● Work required
Apart from the images, every record here needs to be copied exactly.

Source data:

>>>>>

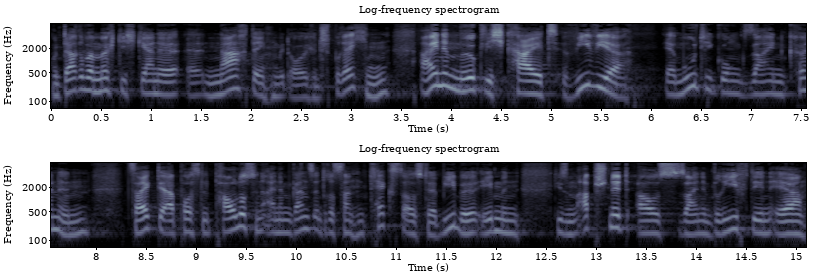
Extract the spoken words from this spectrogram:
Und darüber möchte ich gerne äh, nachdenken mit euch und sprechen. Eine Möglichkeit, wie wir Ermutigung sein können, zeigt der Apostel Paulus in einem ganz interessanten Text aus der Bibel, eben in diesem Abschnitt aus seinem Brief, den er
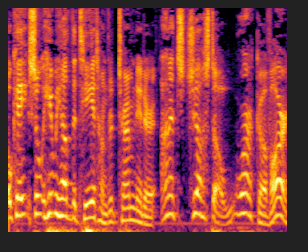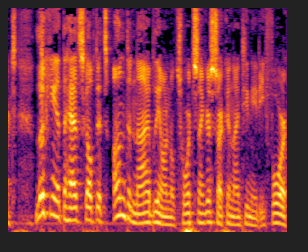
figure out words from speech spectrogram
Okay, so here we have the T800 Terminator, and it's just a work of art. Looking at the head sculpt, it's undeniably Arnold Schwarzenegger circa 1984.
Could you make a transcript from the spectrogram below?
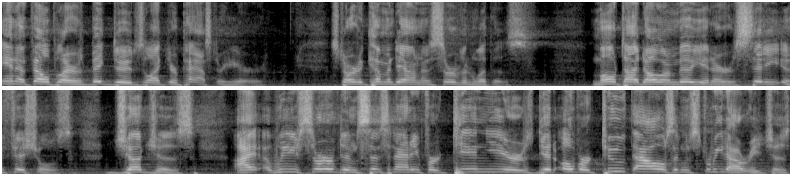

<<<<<

● Output for this exercise
Extract the spoken words from this spectrogram:
Und darüber möchte ich gerne äh, nachdenken mit euch und sprechen. Eine Möglichkeit, wie wir Ermutigung sein können, zeigt der Apostel Paulus in einem ganz interessanten Text aus der Bibel, eben in diesem Abschnitt aus seinem Brief, den er
figure out words from speech spectrogram
Okay, so here we have the T800 Terminator, and it's just a work of art. Looking at the head sculpt, it's undeniably Arnold Schwarzenegger circa 1984.
Could you make a transcript from the spectrogram below?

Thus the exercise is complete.